Data records -
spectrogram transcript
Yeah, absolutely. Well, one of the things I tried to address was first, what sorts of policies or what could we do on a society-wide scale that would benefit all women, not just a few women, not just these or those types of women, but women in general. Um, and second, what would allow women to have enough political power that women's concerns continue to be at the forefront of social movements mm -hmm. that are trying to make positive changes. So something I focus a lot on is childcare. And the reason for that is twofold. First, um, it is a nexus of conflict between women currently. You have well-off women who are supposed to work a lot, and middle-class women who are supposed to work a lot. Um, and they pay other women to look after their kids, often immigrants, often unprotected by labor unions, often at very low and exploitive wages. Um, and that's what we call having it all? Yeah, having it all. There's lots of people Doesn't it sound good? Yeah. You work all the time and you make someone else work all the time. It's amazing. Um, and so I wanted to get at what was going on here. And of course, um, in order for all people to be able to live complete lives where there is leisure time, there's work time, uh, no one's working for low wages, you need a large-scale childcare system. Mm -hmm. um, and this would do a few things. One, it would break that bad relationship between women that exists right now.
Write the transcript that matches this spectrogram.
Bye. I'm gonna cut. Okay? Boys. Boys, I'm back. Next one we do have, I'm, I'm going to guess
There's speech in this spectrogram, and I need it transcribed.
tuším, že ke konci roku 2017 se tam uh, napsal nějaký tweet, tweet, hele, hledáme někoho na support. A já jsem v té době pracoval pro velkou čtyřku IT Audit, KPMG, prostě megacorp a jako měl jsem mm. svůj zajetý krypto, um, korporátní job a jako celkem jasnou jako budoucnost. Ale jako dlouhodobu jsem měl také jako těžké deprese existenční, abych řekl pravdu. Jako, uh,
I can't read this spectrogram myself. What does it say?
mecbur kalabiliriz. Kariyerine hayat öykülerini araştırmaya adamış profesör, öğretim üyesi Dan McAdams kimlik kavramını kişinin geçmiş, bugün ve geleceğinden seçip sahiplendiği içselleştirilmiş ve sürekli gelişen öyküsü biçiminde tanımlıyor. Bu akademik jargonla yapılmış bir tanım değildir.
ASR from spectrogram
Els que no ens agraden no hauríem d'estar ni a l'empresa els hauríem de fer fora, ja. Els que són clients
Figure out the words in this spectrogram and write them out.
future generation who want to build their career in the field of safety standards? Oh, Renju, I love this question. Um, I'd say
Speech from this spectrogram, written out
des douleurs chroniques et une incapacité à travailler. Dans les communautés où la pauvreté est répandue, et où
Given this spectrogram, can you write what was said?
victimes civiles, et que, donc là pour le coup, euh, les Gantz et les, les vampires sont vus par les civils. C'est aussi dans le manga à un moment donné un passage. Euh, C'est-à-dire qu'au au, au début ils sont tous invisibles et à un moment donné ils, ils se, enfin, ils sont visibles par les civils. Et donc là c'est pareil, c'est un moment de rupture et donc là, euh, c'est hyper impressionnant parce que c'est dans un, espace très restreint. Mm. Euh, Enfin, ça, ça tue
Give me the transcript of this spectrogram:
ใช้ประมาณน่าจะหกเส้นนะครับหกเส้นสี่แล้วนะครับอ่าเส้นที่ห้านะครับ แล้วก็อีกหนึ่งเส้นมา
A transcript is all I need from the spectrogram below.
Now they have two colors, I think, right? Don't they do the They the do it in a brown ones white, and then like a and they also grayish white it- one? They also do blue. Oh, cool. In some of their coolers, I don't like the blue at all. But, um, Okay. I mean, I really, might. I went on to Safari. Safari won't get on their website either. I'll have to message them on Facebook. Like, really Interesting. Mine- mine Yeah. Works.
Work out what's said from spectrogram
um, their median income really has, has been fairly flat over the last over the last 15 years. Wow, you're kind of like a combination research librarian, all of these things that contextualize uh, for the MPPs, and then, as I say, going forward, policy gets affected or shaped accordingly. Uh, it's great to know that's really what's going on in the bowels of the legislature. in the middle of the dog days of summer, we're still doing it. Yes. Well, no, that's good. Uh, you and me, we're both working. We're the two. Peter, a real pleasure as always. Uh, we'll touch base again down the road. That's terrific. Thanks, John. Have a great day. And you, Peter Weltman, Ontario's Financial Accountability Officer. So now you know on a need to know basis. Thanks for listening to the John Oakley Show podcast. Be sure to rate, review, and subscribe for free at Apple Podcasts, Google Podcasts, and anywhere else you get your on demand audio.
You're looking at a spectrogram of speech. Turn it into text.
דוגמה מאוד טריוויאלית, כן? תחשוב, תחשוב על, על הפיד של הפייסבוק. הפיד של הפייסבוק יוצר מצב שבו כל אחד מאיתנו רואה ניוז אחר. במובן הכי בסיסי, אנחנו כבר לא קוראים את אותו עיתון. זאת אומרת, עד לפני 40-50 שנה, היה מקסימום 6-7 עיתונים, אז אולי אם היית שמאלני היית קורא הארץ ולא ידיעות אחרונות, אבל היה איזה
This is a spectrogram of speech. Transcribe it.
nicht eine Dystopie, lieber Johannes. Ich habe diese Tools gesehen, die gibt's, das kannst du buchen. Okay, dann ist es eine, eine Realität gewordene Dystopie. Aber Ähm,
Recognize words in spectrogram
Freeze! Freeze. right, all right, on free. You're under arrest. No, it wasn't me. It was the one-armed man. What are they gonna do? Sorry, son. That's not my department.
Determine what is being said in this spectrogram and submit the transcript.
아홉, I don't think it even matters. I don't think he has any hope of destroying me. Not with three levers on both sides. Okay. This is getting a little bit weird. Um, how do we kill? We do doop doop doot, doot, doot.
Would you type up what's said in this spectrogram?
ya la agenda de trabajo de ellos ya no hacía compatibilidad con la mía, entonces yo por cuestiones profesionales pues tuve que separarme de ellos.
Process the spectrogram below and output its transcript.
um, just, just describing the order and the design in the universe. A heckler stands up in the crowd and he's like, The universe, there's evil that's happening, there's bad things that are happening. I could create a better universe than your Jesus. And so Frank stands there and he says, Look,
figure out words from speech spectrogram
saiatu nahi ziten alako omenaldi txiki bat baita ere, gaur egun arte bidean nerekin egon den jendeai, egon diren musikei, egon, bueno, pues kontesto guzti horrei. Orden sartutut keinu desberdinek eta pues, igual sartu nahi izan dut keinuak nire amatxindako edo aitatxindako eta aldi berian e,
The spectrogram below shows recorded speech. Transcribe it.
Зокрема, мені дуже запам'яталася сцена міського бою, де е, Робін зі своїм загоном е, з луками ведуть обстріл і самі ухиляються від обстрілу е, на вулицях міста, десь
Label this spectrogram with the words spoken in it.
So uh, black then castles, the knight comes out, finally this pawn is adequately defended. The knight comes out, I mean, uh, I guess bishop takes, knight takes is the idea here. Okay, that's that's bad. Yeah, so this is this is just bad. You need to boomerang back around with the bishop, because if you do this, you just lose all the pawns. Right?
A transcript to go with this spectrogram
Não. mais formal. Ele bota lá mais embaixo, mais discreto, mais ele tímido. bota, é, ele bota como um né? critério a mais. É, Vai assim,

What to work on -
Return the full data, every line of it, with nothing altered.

Response to the task -
spectrogram transcript
Yeah, absolutely. Well, one of the things I tried to address was first, what sorts of policies or what could we do on a society-wide scale that would benefit all women, not just a few women, not just these or those types of women, but women in general. Um, and second, what would allow women to have enough political power that women's concerns continue to be at the forefront of social movements mm -hmm. that are trying to make positive changes. So something I focus a lot on is childcare. And the reason for that is twofold. First, um, it is a nexus of conflict between women currently. You have well-off women who are supposed to work a lot, and middle-class women who are supposed to work a lot. Um, and they pay other women to look after their kids, often immigrants, often unprotected by labor unions, often at very low and exploitive wages. Um, and that's what we call having it all? Yeah, having it all. There's lots of people Doesn't it sound good? Yeah. You work all the time and you make someone else work all the time. It's amazing. Um, and so I wanted to get at what was going on here. And of course, um, in order for all people to be able to live complete lives where there is leisure time, there's work time, uh, no one's working for low wages, you need a large-scale childcare system. Mm -hmm. um, and this would do a few things. One, it would break that bad relationship between women that exists right now.
Write the transcript that matches this spectrogram.
Bye. I'm gonna cut. Okay? Boys. Boys, I'm back. Next one we do have, I'm, I'm going to guess
There's speech in this spectrogram, and I need it transcribed.
tuším, že ke konci roku 2017 se tam uh, napsal nějaký tweet, tweet, hele, hledáme někoho na support. A já jsem v té době pracoval pro velkou čtyřku IT Audit, KPMG, prostě megacorp a jako měl jsem mm. svůj zajetý krypto, um, korporátní job a jako celkem jasnou jako budoucnost. Ale jako dlouhodobu jsem měl také jako těžké deprese existenční, abych řekl pravdu. Jako, uh,
I can't read this spectrogram myself. What does it say?
mecbur kalabiliriz. Kariyerine hayat öykülerini araştırmaya adamış profesör, öğretim üyesi Dan McAdams kimlik kavramını kişinin geçmiş, bugün ve geleceğinden seçip sahiplendiği içselleştirilmiş ve sürekli gelişen öyküsü biçiminde tanımlıyor. Bu akademik jargonla yapılmış bir tanım değildir.
ASR from spectrogram
Els que no ens agraden no hauríem d'estar ni a l'empresa els hauríem de fer fora, ja. Els que són clients
Figure out the words in this spectrogram and write them out.
future generation who want to build their career in the field of safety standards? Oh, Renju, I love this question. Um, I'd say
Speech from this spectrogram, written out
des douleurs chroniques et une incapacité à travailler. Dans les communautés où la pauvreté est répandue, et où
Given this spectrogram, can you write what was said?
victimes civiles, et que, donc là pour le coup, euh, les Gantz et les, les vampires sont vus par les civils. C'est aussi dans le manga à un moment donné un passage. Euh, C'est-à-dire qu'au au, au début ils sont tous invisibles et à un moment donné ils, ils se, enfin, ils sont visibles par les civils. Et donc là c'est pareil, c'est un moment de rupture et donc là, euh, c'est hyper impressionnant parce que c'est dans un, espace très restreint. Mm. Euh, Enfin, ça, ça tue
Give me the transcript of this spectrogram:
ใช้ประมาณน่าจะหกเส้นนะครับหกเส้นสี่แล้วนะครับอ่าเส้นที่ห้านะครับ แล้วก็อีกหนึ่งเส้นมา
A transcript is all I need from the spectrogram below.
Now they have two colors, I think, right? Don't they do the They the do it in a brown ones white, and then like a and they also grayish white it- one? They also do blue. Oh, cool. In some of their coolers, I don't like the blue at all. But, um, Okay. I mean, I really, might. I went on to Safari. Safari won't get on their website either. I'll have to message them on Facebook. Like, really Interesting. Mine- mine Yeah. Works.
Work out what's said from spectrogram
um, their median income really has, has been fairly flat over the last over the last 15 years. Wow, you're kind of like a combination research librarian, all of these things that contextualize uh, for the MPPs, and then, as I say, going forward, policy gets affected or shaped accordingly. Uh, it's great to know that's really what's going on in the bowels of the legislature. in the middle of the dog days of summer, we're still doing it. Yes. Well, no, that's good. Uh, you and me, we're both working. We're the two. Peter, a real pleasure as always. Uh, we'll touch base again down the road. That's terrific. Thanks, John. Have a great day. And you, Peter Weltman, Ontario's Financial Accountability Officer. So now you know on a need to know basis. Thanks for listening to the John Oakley Show podcast. Be sure to rate, review, and subscribe for free at Apple Podcasts, Google Podcasts, and anywhere else you get your on demand audio.
You're looking at a spectrogram of speech. Turn it into text.
דוגמה מאוד טריוויאלית, כן? תחשוב, תחשוב על, על הפיד של הפייסבוק. הפיד של הפייסבוק יוצר מצב שבו כל אחד מאיתנו רואה ניוז אחר. במובן הכי בסיסי, אנחנו כבר לא קוראים את אותו עיתון. זאת אומרת, עד לפני 40-50 שנה, היה מקסימום 6-7 עיתונים, אז אולי אם היית שמאלני היית קורא הארץ ולא ידיעות אחרונות, אבל היה איזה
This is a spectrogram of speech. Transcribe it.
nicht eine Dystopie, lieber Johannes. Ich habe diese Tools gesehen, die gibt's, das kannst du buchen. Okay, dann ist es eine, eine Realität gewordene Dystopie. Aber Ähm,
Recognize words in spectrogram
Freeze! Freeze. right, all right, on free. You're under arrest. No, it wasn't me. It was the one-armed man. What are they gonna do? Sorry, son. That's not my department.
Determine what is being said in this spectrogram and submit the transcript.
아홉, I don't think it even matters. I don't think he has any hope of destroying me. Not with three levers on both sides. Okay. This is getting a little bit weird. Um, how do we kill? We do doop doop doot, doot, doot.
Would you type up what's said in this spectrogram?
ya la agenda de trabajo de ellos ya no hacía compatibilidad con la mía, entonces yo por cuestiones profesionales pues tuve que separarme de ellos.
Process the spectrogram below and output its transcript.
um, just, just describing the order and the design in the universe. A heckler stands up in the crowd and he's like, The universe, there's evil that's happening, there's bad things that are happening. I could create a better universe than your Jesus. And so Frank stands there and he says, Look,
figure out words from speech spectrogram
saiatu nahi ziten alako omenaldi txiki bat baita ere, gaur egun arte bidean nerekin egon den jendeai, egon diren musikei, egon, bueno, pues kontesto guzti horrei. Orden sartutut keinu desberdinek eta pues, igual sartu nahi izan dut keinuak nire amatxindako edo aitatxindako eta aldi berian e,
The spectrogram below shows recorded speech. Transcribe it.
Зокрема, мені дуже запам'яталася сцена міського бою, де е, Робін зі своїм загоном е, з луками ведуть обстріл і самі ухиляються від обстрілу е, на вулицях міста, десь
Label this spectrogram with the words spoken in it.
So uh, black then castles, the knight comes out, finally this pawn is adequately defended. The knight comes out, I mean, uh, I guess bishop takes, knight takes is the idea here. Okay, that's that's bad. Yeah, so this is this is just bad. You need to boomerang back around with the bishop, because if you do this, you just lose all the pawns. Right?
A transcript to go with this spectrogram
Não. mais formal. Ele bota lá mais embaixo, mais discreto, mais ele tímido. bota, é, ele bota como um né? critério a mais. É, Vai assim,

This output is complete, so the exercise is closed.